Marilyn Cornelis has been thinking about coffee for most of her life. As a child, Professor of Preventive Medicine at Northwestern University's Feinberg School of Medicine watched her father drop cup after cup – "a couple of pots a day" and made a game of daring his brothers to lick the spoon he used to stir. "It was so bitter for us," she says, her voice still registering some of the shock of twisting her face.
This reaction to bitter taste is universal, and encoded in our DNA – at a time when humans were constantly in need of food to sustain life, an aversion to bitter tastes kept people from stuffing poison into their mouths as they tried to avoid bitter taste. hunger. The humans who hated bitter tastes lived to get another day, which gave them the opportunity to generate offspring, who are currently in line at Starbucks.
Cornelis, whose academic research has focused on genetics and caffeine throughout her career, is sometimes among them, she admits, though it takes milk and sugar to get her to drink the bitter drink. "I still can not drink in black," she says. However, in a study published by Cornelis on Thursday, she and her colleagues at the QIRO Berghofer Medical Research Institute in Australia found that people genetically predisposed to being sensitive to the bitter taste of caffeine drink more coffee than those who are less sensitive or those that are sensitive to other bitter flavors, such as quinine.
Cornelis says the discovery was surprising. "Normally, humans avoid bitter tastes, and caffeine is one of those compounds, but people who were genetically sensitive to the taste of caffeine actually drank more coffee, so it may be that when you try caffeine, to the stimulating effects of caffeine. "
In other words, the urge for the stimulating effects of caffeine is so strong that we are willing to seek a bitter taste to get it.
This stimulant-seeking behavior is controlled by different genetic variants – those that control the body's ability to metabolize caffeine. If your genes are programmed to metabolize caffeine efficiently, you will burn your stimulant effect more quickly, which is why you will spend more time in the office coffee machine than colleagues. "We're all constantly titling our own levels of caffeine," says Cornelis.
She and other researchers have identified about eight genetic variants that act on caffeine metabolism and, as a result, predict levels of consumption. But a genetic test for coffee addicts is not what researchers are looking for.

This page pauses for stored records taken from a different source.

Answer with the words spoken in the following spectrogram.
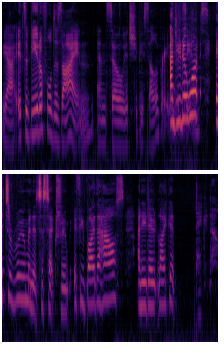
Yeah. It's a beautiful design, and so it should be celebrated. And you know what? It's a room and it's a sex room. If you buy the house and you don't like it, take it down.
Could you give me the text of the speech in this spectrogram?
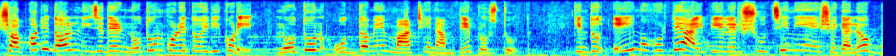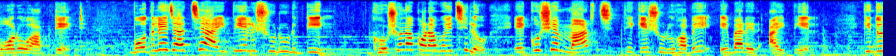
সবকটি দল নিজেদের নতুন করে তৈরি করে নতুন উদ্যমে মাঠে নামতে প্রস্তুত। কিন্তু এই মুহূর্তে আইপিএল এর সূচি নিয়ে এসে গেল বড় আপডেট। বদলে যাচ্ছে আইপিএল শুরুর দিন। ঘোষণা করা হয়েছিল, একুশে মার্চ থেকে শুরু হবে এবারের আইপিএল। কিন্তু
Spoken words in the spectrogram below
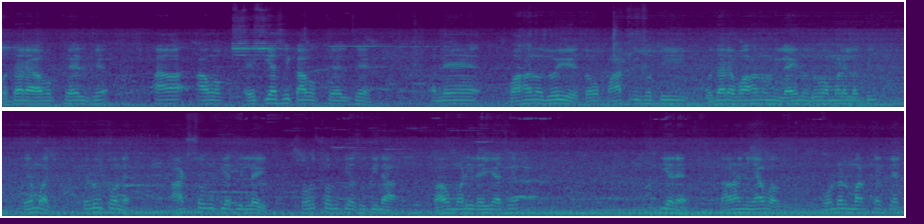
વધારે આવક થયેલ છે. આ આવક, ઐતિહાસિક આવક થયેલ છે. અને વાહનો જોઈએ તો પાંત્રીસોથી વધારે વાહનોની લાઈનો જોવા મળેલ હતી. તેમજ ખેડૂતોને આઠસો રૂપિયાથી લઈ સોળસો રૂપિયા સુધીના ભાવ મળી રહ્યા છે. અત્યારે ધાણાની આવક ગોંડલ માર્કેટ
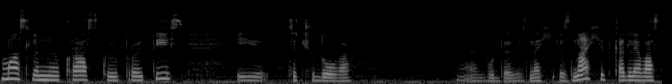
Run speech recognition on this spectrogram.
масляною краскою пройтись, і це чудова буде знахідка для вас.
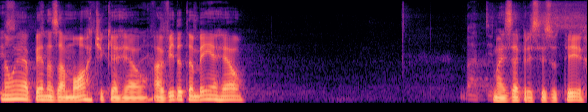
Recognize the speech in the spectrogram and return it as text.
Não é apenas a morte que é real, a vida também é real. Mas é preciso ter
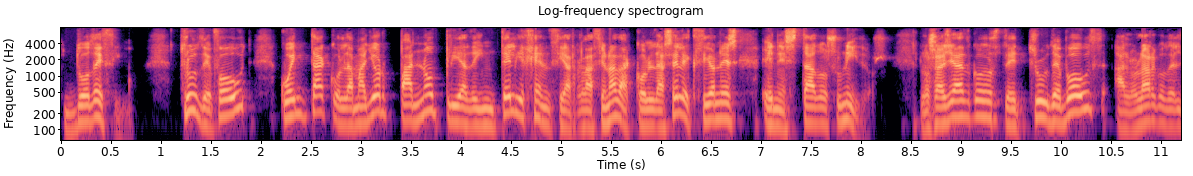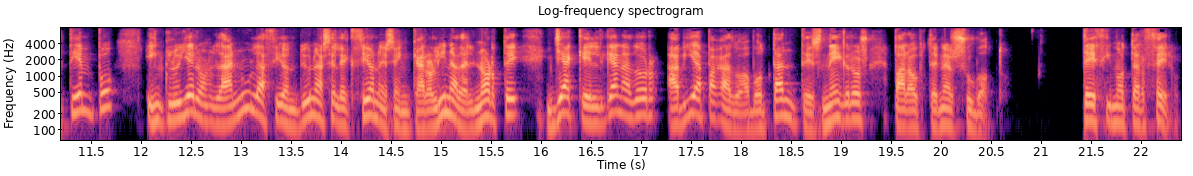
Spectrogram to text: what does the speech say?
Duodécimo. True the Vote cuenta con la mayor panoplia de inteligencia relacionada con las elecciones en Estados Unidos. Los hallazgos de True Vote a lo largo del tiempo incluyeron la anulación de unas elecciones en Carolina del Norte, ya que el ganador había pagado a votantes negros para obtener su voto. Décimo tercero.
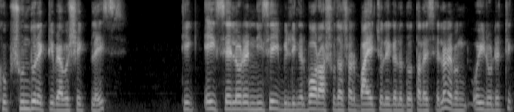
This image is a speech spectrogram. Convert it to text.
খুব সুন্দর একটি ব্যবসায়িক প্লেস ঠিক এই সেলরের নিচেই বিল্ডিংয়ের বড় সোজাসর বাইরে চলে গেল দোতলায় সেলর এবং ওই রোডের ঠিক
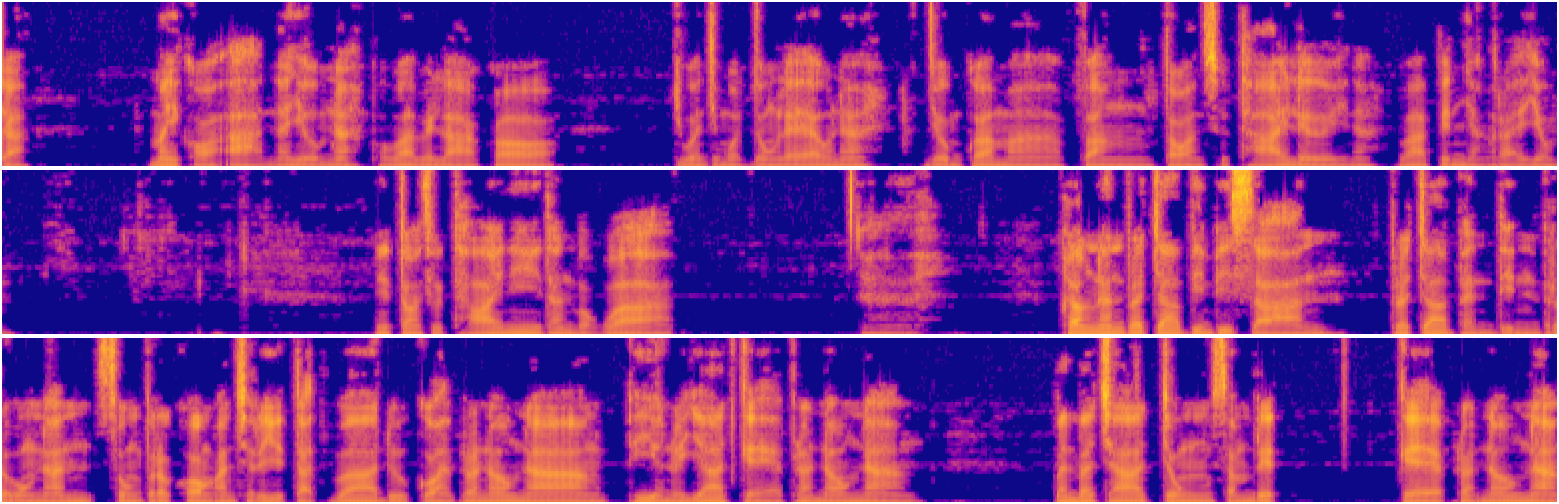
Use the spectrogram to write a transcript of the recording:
จะไม่ขออ่านนะโยมนะ เพราะว่าเวลาก็จวนจะหมดลงแล้วนะโยมก็มาฟังตอนสุดท้ายเลยนะว่าเป็นอย่างไรโยมในตอนสุดท้ายนี้ท่านบอกว่า ครั้งนั้นพระเจ้าปิมพิสาร พระเจ้าแผ่นดินพระองค์นั้นทรงประคองอัญชรีตัดว่าดูก่อนพระน้องนาง พี่อนุญาตแก่พระน้องนาง บรรพชาจงสำเร็จ แก่พระน้องนาง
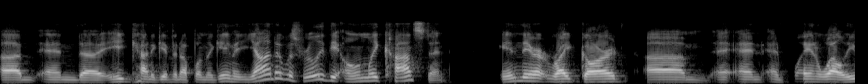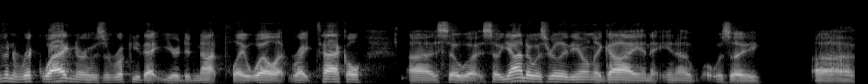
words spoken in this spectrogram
Um, and uh, he'd kind of given up on the game. And Yanda was really the only constant in there at right guard um, and and playing well. Even Rick Wagner, who was a rookie that year, did not play well at right tackle. Uh, so uh, so Yanda was really the only guy in a, in a what was a uh,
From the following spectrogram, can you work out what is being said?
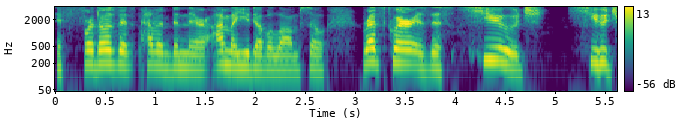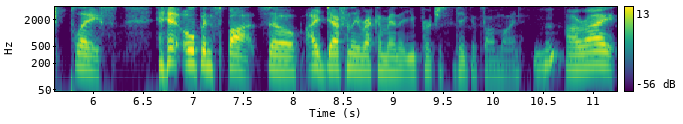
If for those that haven't been there, I'm a UW alum, so Red Square is this huge, huge place, open spot. So I definitely recommend that you purchase the tickets online. Mhm. All right.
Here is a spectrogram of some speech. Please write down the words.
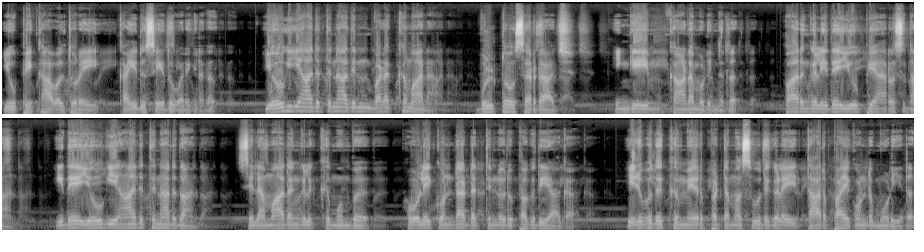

Instead, the study of caffeine and genetics may one day reveal some of the mysteries of the protective effects of caffeine on general health and diseases such as diabetes and heart disease.
Large-scale studies have shown a link between life expectancy and coffee consumption – people who drink about four cups a day live longer and, as scientists work to understand these effects, may be able to take advantage of this knowledge to fight disease.
The genetic link to bitter flavors has also been studied carefully. Scientists have shown that super-tempters, who have more taste buds and actually taste everything more vividly than the rest of us, tend to avoid strong seasoning and have a strong aversion to bitter. On the other hand, there are some outliers who express a true taste for bitter tastes (versus a learned tolerance). Correlations have been shown between this affinity for bitter tastes and "malevolent traits associated with a psychopathic personality, particularly the characteristic known as" everyday sadism ", writes Brown University neuroscientist Rachel Herz.
Herz's book, "Why You Eat What You Eat" explores the intersection of science and eating habits, and also points out that the enjoyment of bitter tastes has implications for drinking and vulnerability to alcoholism. A study from Indiana University showed that beer drinkers experienced the release of dopamine that mimics the feeling of being intoxicated simply by tasting bitter taste like beer. It's a classic Pavlovian response: transferring the response to beer for a simple taste. Study participants with a family history of alcoholism experienced an even greater release of dopamine from the bitter taste, signaling a genetic predisposition to expect reward for bitter tastes.
Most of us who are queuing for coffee, however, have no affinity for bitter tastes. Part of the cafeteria draw can be explained by cultural and even weather considerations – people in cold climates tend to drink more coffee.
Chicago, a cold winters 'advertising town, has always been a major consumer of coffee (we were Starbucks' first expansion store in 1987), and this is nothing compared to places like Finland where coffee consumption per capita is twice greater than the US
But Cornelis (who never drank coffee until moving to Chicago) says his research simply shows that those who are sensitive to the taste of caffeine are naturally tuned in to find it in an effort to get an extra burst of energy. They may still enjoy the taste of something sugary – which brings us back to the cafe.
The genius of Starbucks, says Cornelis, is not that it is perfectly positioned to take advantage of human genetics or eras of acquired experience. "Where Starbucks is really inserted," she says, "is that the bitterness of coffee can be easily masked. So they're always coming out with a new drink, a new flavor." Caffeine is what we all seek, but for most of us, there is only one question that matters, it says, "It's all about – what else do you want in your drink?"